Try it: Copy out each line of the material exactly. Pictures do not belong in the copy.

Exercise inputs:
# # # # #

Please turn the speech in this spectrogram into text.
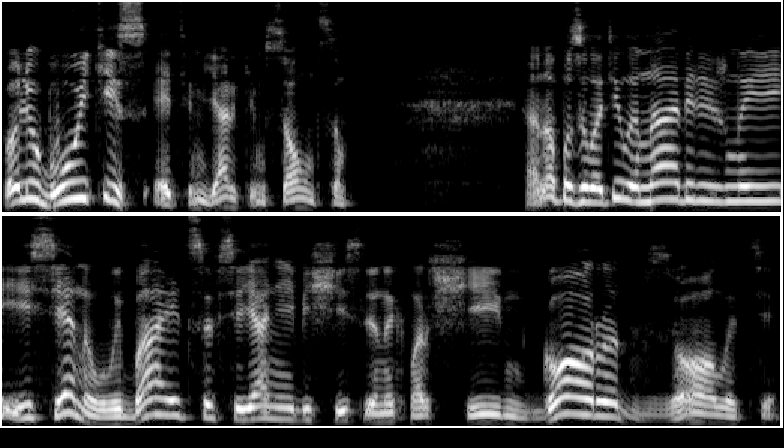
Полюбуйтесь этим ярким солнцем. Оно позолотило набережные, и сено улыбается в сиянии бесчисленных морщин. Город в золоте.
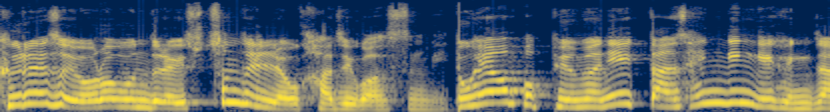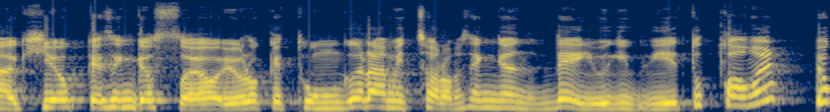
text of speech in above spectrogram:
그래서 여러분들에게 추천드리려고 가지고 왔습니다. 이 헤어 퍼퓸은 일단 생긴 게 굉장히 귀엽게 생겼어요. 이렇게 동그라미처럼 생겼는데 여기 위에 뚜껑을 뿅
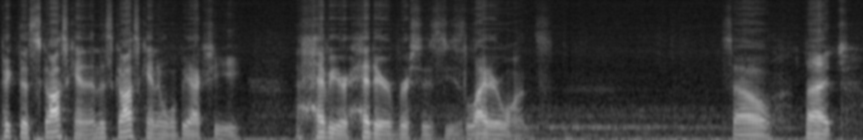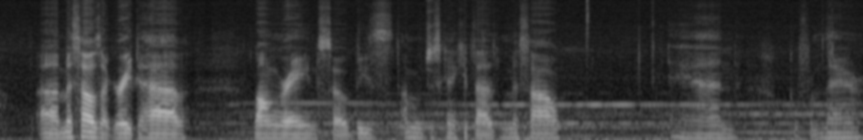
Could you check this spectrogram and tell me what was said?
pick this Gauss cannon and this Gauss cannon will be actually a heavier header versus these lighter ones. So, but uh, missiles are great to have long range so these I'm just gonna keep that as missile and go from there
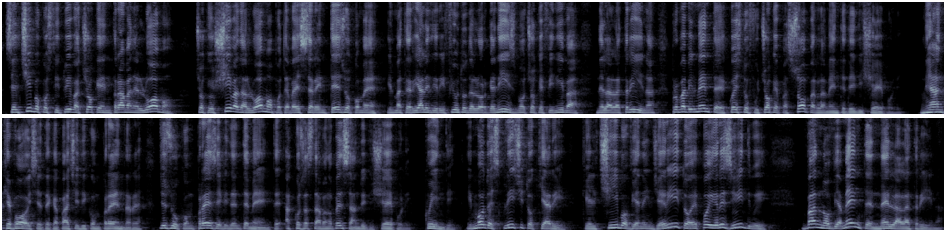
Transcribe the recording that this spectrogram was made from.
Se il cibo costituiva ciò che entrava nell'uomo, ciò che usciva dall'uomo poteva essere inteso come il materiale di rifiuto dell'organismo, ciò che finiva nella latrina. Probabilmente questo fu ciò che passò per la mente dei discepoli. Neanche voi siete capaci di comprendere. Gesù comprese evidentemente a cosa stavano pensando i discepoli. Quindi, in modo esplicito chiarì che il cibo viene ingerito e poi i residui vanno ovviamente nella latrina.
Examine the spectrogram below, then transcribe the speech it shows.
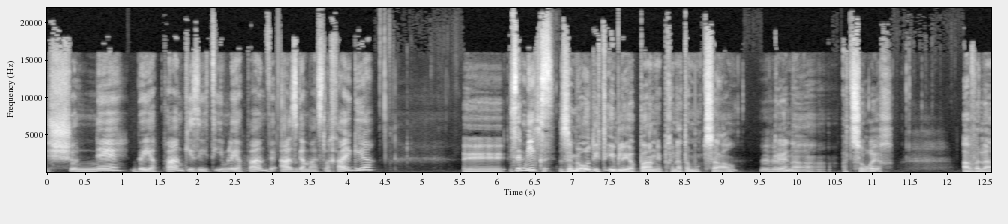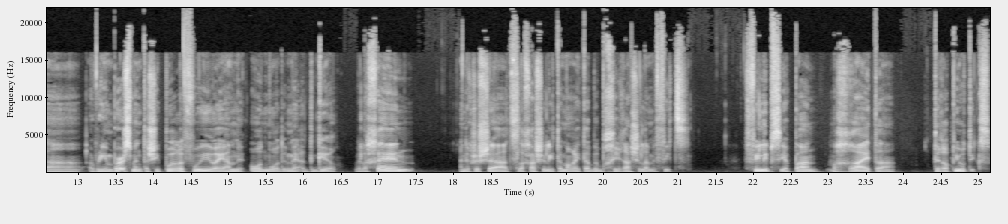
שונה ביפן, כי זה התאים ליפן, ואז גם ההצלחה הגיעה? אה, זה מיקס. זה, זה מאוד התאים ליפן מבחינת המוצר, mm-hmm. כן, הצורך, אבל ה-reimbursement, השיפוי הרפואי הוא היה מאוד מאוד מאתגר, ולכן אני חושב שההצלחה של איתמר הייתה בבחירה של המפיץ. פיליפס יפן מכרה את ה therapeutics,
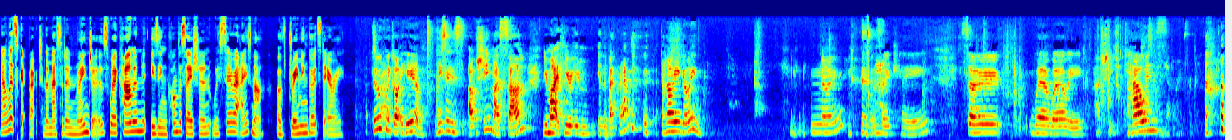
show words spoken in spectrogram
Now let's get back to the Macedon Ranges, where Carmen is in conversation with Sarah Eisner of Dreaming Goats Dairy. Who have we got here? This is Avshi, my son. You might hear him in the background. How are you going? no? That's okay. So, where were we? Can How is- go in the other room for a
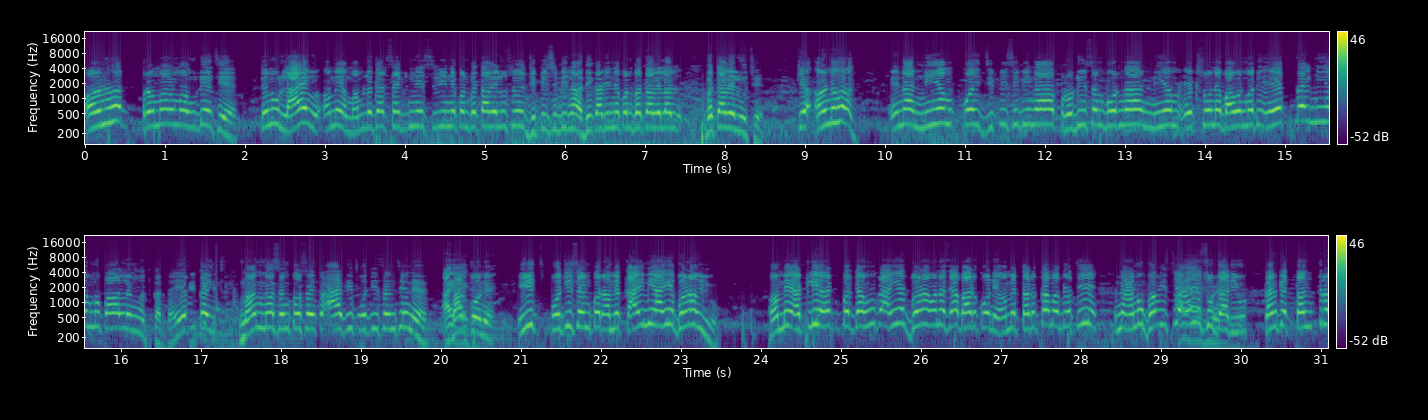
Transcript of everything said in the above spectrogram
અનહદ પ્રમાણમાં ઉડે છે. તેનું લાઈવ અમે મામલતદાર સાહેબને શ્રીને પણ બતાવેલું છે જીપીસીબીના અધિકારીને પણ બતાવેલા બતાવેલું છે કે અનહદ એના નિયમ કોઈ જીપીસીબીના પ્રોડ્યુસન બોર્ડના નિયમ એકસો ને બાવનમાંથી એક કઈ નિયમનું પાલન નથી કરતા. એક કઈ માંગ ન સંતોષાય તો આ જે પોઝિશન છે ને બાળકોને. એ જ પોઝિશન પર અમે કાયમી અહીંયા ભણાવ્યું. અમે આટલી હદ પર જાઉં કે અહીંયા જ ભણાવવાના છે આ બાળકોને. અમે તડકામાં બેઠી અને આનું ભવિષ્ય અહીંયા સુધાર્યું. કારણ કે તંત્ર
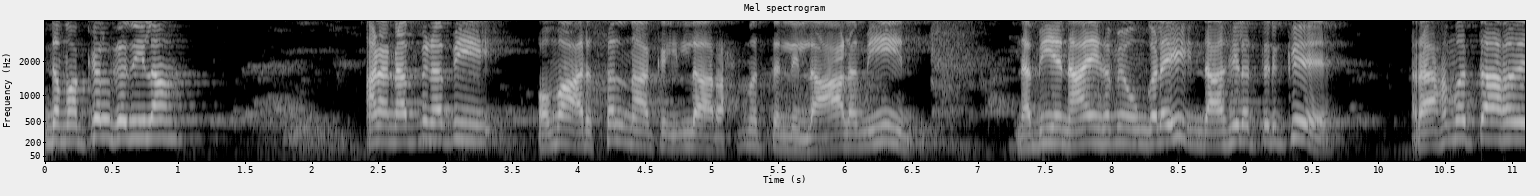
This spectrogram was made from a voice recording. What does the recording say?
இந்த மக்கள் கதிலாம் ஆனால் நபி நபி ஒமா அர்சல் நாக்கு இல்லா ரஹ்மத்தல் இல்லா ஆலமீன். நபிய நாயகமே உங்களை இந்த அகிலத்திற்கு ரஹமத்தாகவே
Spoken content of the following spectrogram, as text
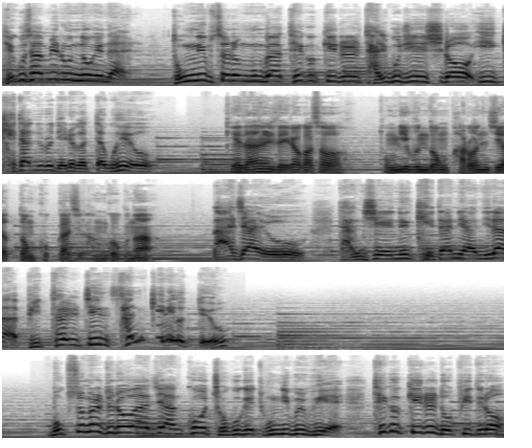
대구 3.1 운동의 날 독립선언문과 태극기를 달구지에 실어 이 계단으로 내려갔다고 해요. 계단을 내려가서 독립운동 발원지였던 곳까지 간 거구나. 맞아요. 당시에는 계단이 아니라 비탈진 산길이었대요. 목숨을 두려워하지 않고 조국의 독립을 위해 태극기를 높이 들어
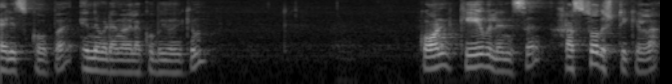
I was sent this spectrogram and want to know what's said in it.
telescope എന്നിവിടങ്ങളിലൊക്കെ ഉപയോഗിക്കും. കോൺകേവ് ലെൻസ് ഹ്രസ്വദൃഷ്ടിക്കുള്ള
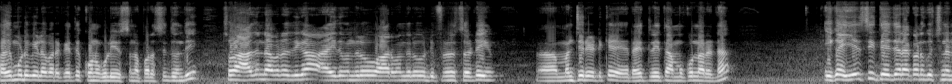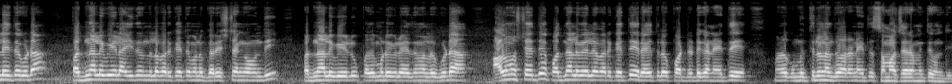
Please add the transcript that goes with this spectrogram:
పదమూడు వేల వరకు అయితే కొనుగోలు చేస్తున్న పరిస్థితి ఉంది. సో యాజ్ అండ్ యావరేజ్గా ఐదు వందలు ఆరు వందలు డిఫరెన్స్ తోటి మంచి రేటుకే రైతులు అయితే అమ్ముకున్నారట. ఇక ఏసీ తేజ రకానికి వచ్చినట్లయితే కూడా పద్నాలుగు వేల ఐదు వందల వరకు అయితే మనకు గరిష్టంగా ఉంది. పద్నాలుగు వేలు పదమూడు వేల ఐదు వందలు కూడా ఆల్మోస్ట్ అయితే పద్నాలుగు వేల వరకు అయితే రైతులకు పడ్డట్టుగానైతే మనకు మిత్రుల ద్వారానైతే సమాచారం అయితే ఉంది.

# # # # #

Exercise answer:
Please turn the speech in this spectrogram into text.
Полюбуйтесь этим ярким солнцем. Оно позолотило набережные, и сено улыбается в сиянии бесчисленных морщин. Город в золоте.
text of speech in above spectrogram:
그래서 여러분들에게 추천드리려고 가지고 왔습니다. 이 헤어 퍼퓸은 일단 생긴 게 굉장히 귀엽게 생겼어요. 이렇게 동그라미처럼 생겼는데 여기 위에 뚜껑을 뿅
Could you check this spectrogram and tell me what was said?
pick this Gauss cannon and this Gauss cannon will be actually a heavier header versus these lighter ones. So, but uh, missiles are great to have long range so these I'm just gonna keep that as missile and go from there
Transcribe the recording that this spectrogram was made from.
Se il cibo costituiva ciò che entrava nell'uomo, ciò che usciva dall'uomo poteva essere inteso come il materiale di rifiuto dell'organismo, ciò che finiva nella latrina. Probabilmente questo fu ciò che passò per la mente dei discepoli. Neanche voi siete capaci di comprendere. Gesù comprese evidentemente a cosa stavano pensando i discepoli. Quindi, in modo esplicito chiarì che il cibo viene ingerito e poi i residui vanno ovviamente nella latrina.
Examine the spectrogram below, then transcribe the speech it shows.
שונה ביפן, כי זה התאים ליפן, ואז גם ההצלחה הגיעה? אה, זה מיקס. זה, זה מאוד התאים ליפן מבחינת המוצר, mm-hmm. כן, הצורך, אבל ה-reimbursement, השיפוי הרפואי הוא היה מאוד מאוד מאתגר, ולכן אני חושב שההצלחה של איתמר הייתה בבחירה של המפיץ. פיליפס יפן מכרה את ה therapeutics,
show words spoken in spectrogram
Now let's get back to the Macedon Ranges, where Carmen is in conversation with Sarah Eisner of Dreaming Goats Dairy. Who have we got here? This is Avshi, my son. You might hear him in the background. How are you going? no? That's okay. So, where were we? Can How is- go in the other room for a
Transcript of everything said in the above spectrogram
અનહદ પ્રમાણમાં ઉડે છે. તેનું લાઈવ અમે મામલતદાર સાહેબને શ્રીને પણ બતાવેલું છે જીપીસીબીના અધિકારીને પણ બતાવેલા બતાવેલું છે કે અનહદ એના નિયમ કોઈ જીપીસીબીના પ્રોડ્યુસન બોર્ડના નિયમ એકસો ને બાવનમાંથી એક કઈ નિયમનું પાલન નથી કરતા. એક કઈ માંગ ન સંતોષાય તો આ જે પોઝિશન છે ને બાળકોને. એ જ પોઝિશન પર અમે કાયમી અહીંયા ભણાવ્યું. અમે આટલી હદ પર જાઉં કે અહીંયા જ ભણાવવાના છે આ બાળકોને. અમે તડકામાં બેઠી અને આનું ભવિષ્ય અહીંયા સુધાર્યું. કારણ કે તંત્ર
This spectrogram was made from a voice recording. What does the recording say?
இந்த மக்கள் கதிலாம் ஆனால் நபி நபி ஒமா அர்சல் நாக்கு இல்லா ரஹ்மத்தல் இல்லா ஆலமீன். நபிய நாயகமே உங்களை இந்த அகிலத்திற்கு ரஹமத்தாகவே
Spoken content of the following spectrogram, as text
대구 3.1 운동의 날 독립선언문과 태극기를 달구지에 실어 이 계단으로 내려갔다고 해요. 계단을 내려가서 독립운동 발원지였던 곳까지 간 거구나. 맞아요. 당시에는 계단이 아니라 비탈진 산길이었대요. 목숨을 두려워하지 않고 조국의 독립을 위해 태극기를 높이 들어
I was sent this spectrogram and want to know what's said in it.
telescope എന്നിവിടങ്ങളിലൊക്കെ ഉപയോഗിക്കും. കോൺകേവ് ലെൻസ് ഹ്രസ്വദൃഷ്ടിക്കുള്ള
Please add the transcript that goes with this spectrogram:
పదమూడు వేల వరకు అయితే కొనుగోలు చేస్తున్న పరిస్థితి ఉంది. సో యాజ్ అండ్ యావరేజ్గా ఐదు వందలు ఆరు వందలు డిఫరెన్స్ తోటి మంచి రేటుకే రైతులు అయితే అమ్ముకున్నారట. ఇక ఏసీ తేజ రకానికి వచ్చినట్లయితే కూడా పద్నాలుగు వేల ఐదు వందల వరకు అయితే మనకు గరిష్టంగా ఉంది. పద్నాలుగు వేలు పదమూడు వేల ఐదు వందలు కూడా ఆల్మోస్ట్ అయితే పద్నాలుగు వేల వరకు అయితే రైతులకు పడ్డట్టుగానైతే మనకు మిత్రుల ద్వారానైతే సమాచారం అయితే ఉంది.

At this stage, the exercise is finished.